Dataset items
---
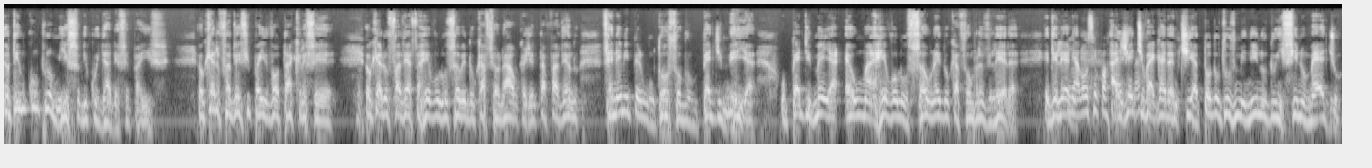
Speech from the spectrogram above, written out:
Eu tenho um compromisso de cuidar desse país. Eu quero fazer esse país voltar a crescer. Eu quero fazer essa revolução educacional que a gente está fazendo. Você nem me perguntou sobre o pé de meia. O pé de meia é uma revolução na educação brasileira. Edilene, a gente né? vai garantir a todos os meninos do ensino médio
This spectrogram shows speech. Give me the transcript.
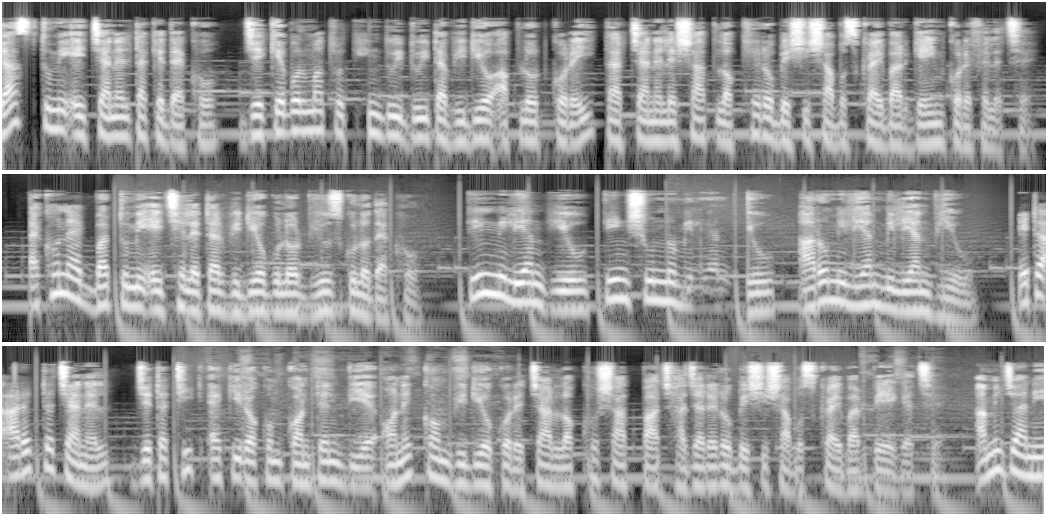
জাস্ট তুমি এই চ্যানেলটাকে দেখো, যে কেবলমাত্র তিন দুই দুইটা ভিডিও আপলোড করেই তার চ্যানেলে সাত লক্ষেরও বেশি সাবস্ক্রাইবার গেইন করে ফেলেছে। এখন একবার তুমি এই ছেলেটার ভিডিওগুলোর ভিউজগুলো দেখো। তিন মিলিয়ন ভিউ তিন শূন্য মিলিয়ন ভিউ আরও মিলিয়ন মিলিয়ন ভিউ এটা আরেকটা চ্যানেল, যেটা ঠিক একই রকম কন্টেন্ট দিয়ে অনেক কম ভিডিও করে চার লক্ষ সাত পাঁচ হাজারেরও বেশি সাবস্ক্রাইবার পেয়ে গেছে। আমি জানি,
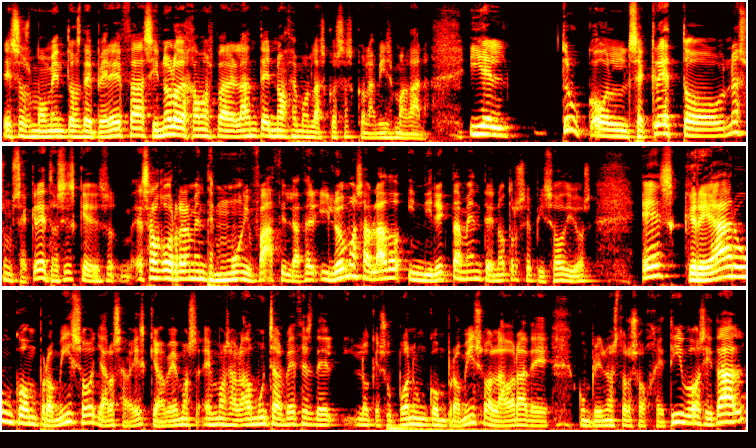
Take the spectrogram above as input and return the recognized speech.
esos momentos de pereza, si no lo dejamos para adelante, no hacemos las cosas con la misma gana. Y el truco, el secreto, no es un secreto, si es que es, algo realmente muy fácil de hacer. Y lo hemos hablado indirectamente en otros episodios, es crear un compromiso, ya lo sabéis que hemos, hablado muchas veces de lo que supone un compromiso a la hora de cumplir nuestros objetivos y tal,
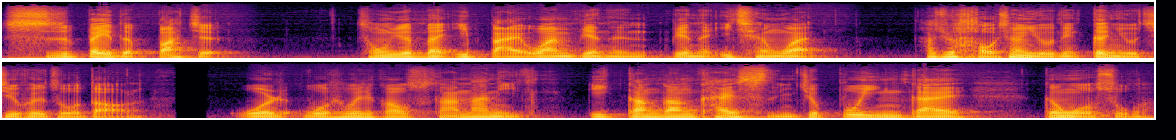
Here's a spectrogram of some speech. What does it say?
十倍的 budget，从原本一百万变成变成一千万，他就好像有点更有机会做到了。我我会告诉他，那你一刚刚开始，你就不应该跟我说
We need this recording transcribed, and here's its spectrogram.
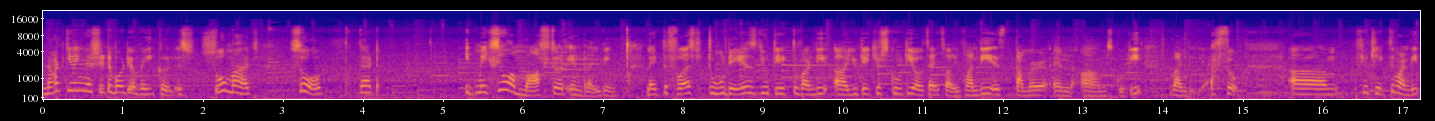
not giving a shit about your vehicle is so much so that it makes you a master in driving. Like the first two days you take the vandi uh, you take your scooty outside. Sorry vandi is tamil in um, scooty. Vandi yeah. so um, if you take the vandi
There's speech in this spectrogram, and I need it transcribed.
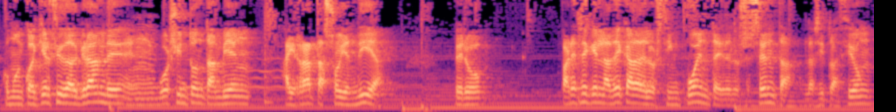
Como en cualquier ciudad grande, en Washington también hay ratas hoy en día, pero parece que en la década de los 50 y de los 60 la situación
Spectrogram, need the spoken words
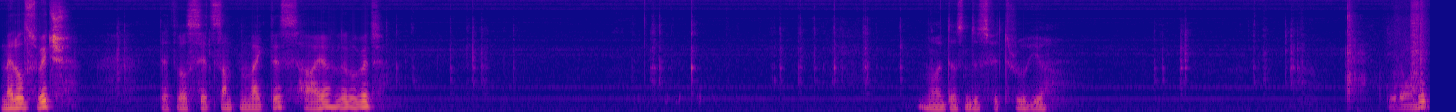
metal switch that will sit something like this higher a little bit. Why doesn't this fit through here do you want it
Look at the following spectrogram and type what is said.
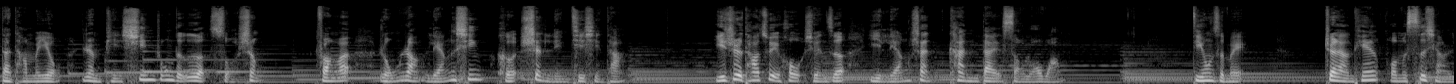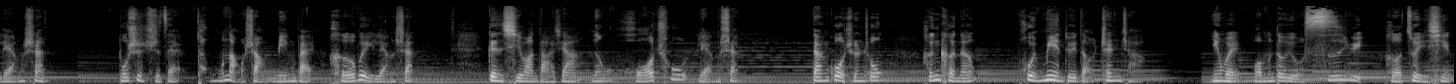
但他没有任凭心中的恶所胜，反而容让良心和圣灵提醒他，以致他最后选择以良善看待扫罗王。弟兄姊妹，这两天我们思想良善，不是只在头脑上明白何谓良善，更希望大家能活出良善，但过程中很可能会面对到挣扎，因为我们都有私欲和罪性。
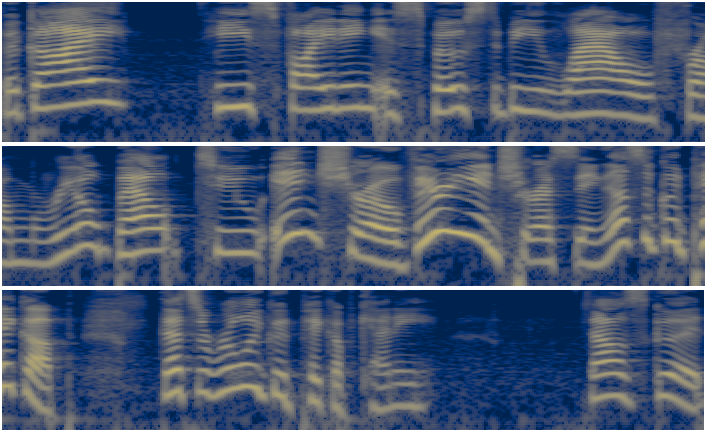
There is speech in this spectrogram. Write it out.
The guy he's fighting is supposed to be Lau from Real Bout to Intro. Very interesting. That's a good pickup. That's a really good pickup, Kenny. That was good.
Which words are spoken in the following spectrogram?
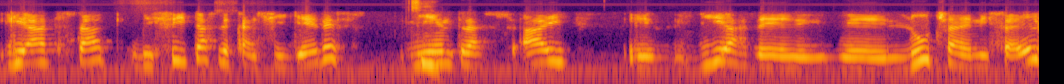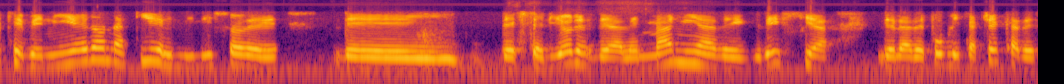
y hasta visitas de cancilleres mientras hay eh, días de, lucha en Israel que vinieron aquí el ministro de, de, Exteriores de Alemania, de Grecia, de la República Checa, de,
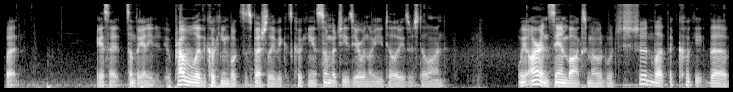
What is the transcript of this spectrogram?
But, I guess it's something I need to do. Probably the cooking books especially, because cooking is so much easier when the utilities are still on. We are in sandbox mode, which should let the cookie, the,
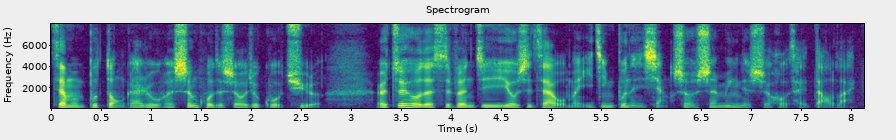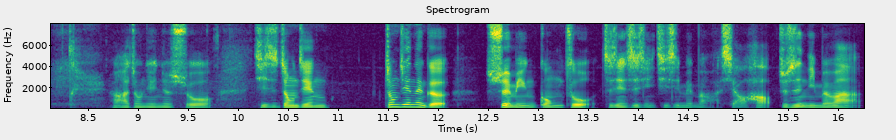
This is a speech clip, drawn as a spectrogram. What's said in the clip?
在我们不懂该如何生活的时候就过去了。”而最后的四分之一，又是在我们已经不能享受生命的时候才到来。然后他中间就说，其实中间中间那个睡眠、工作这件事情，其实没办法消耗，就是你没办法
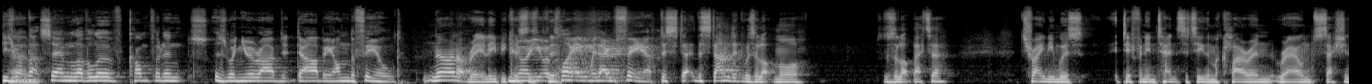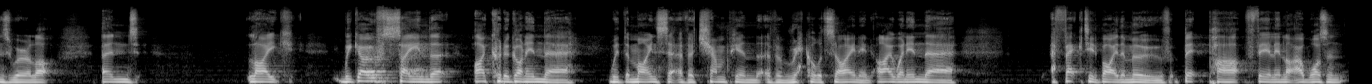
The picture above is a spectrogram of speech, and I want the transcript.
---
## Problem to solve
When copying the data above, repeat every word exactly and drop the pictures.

## Answer area
Speech from the spectrogram above, written out:
Eu tenho um compromisso de cuidar desse país. Eu quero fazer esse país voltar a crescer. Eu quero fazer essa revolução educacional que a gente está fazendo. Você nem me perguntou sobre o pé de meia. O pé de meia é uma revolução na educação brasileira. Edilene, a gente né? vai garantir a todos os meninos do ensino médio
This spectrogram shows speech. Give me the transcript.
জাস্ট তুমি এই চ্যানেলটাকে দেখো, যে কেবলমাত্র তিন দুই দুইটা ভিডিও আপলোড করেই তার চ্যানেলে সাত লক্ষেরও বেশি সাবস্ক্রাইবার গেইন করে ফেলেছে। এখন একবার তুমি এই ছেলেটার ভিডিওগুলোর ভিউজগুলো দেখো। তিন মিলিয়ন ভিউ তিন শূন্য মিলিয়ন ভিউ আরও মিলিয়ন মিলিয়ন ভিউ এটা আরেকটা চ্যানেল, যেটা ঠিক একই রকম কন্টেন্ট দিয়ে অনেক কম ভিডিও করে চার লক্ষ সাত পাঁচ হাজারেরও বেশি সাবস্ক্রাইবার পেয়ে গেছে। আমি জানি,
Take the spectrogram above as input and return the recognized speech.
esos momentos de pereza, si no lo dejamos para adelante, no hacemos las cosas con la misma gana. Y el truco, el secreto, no es un secreto, si es que es, algo realmente muy fácil de hacer. Y lo hemos hablado indirectamente en otros episodios, es crear un compromiso, ya lo sabéis que hemos, hablado muchas veces de lo que supone un compromiso a la hora de cumplir nuestros objetivos y tal,
Here's a spectrogram of some speech. What does it say?
十倍的 budget，从原本一百万变成变成一千万，他就好像有点更有机会做到了。我我会告诉他，那你一刚刚开始，你就不应该跟我说
We need this recording transcribed, and here's its spectrogram.
not giving a shit about your vehicle is so much so that it makes you a master in driving. Like the first two days you take the vandi uh, you take your scooty outside. Sorry vandi is tamil in um, scooty. Vandi yeah. so um, if you take the vandi
There's speech in this spectrogram, and I need it transcribed.
Como en cualquier ciudad grande, en Washington también hay ratas hoy en día, pero parece que en la década de los 50 y de los 60 la situación
Spectrogram, need the spoken words
metal switch that will sit something like this higher a little bit. Why doesn't this fit through here do you want it
Look at the following spectrogram and type what is said.
但他没有任凭心中的恶所胜，反而容让良心和圣灵提醒他，以致他最后选择以良善看待扫罗王。弟兄姊妹，这两天我们思想良善，不是只在头脑上明白何谓良善，更希望大家能活出良善，但过程中很可能会面对到挣扎，因为我们都有私欲和罪性。
There is speech in this spectrogram. Write it out.
The guy he's fighting is supposed to be Lau from Real Bout to Intro. Very interesting. That's a good pickup. That's a really good pickup, Kenny. That was good.
Which words are spoken in the following spectrogram?
y hasta visitas de cancilleres mientras hay eh, días de, lucha en Israel que vinieron aquí el ministro de, de, Exteriores de Alemania, de Grecia, de la República Checa, de,
What is the transcript of this spectrogram?
But, I guess it's something I need to do. Probably the cooking books especially, because cooking is so much easier when the utilities are still on. We are in sandbox mode, which should let the cookie, the,
This is a speech clip, drawn as a spectrogram. What's said in the clip?
在我们不懂该如何生活的时候就过去了。”而最后的四分之一，又是在我们已经不能享受生命的时候才到来。然后他中间就说，其实中间中间那个睡眠、工作这件事情，其实没办法消耗，就是你没办法
The picture above is a spectrogram of speech, and I want the transcript.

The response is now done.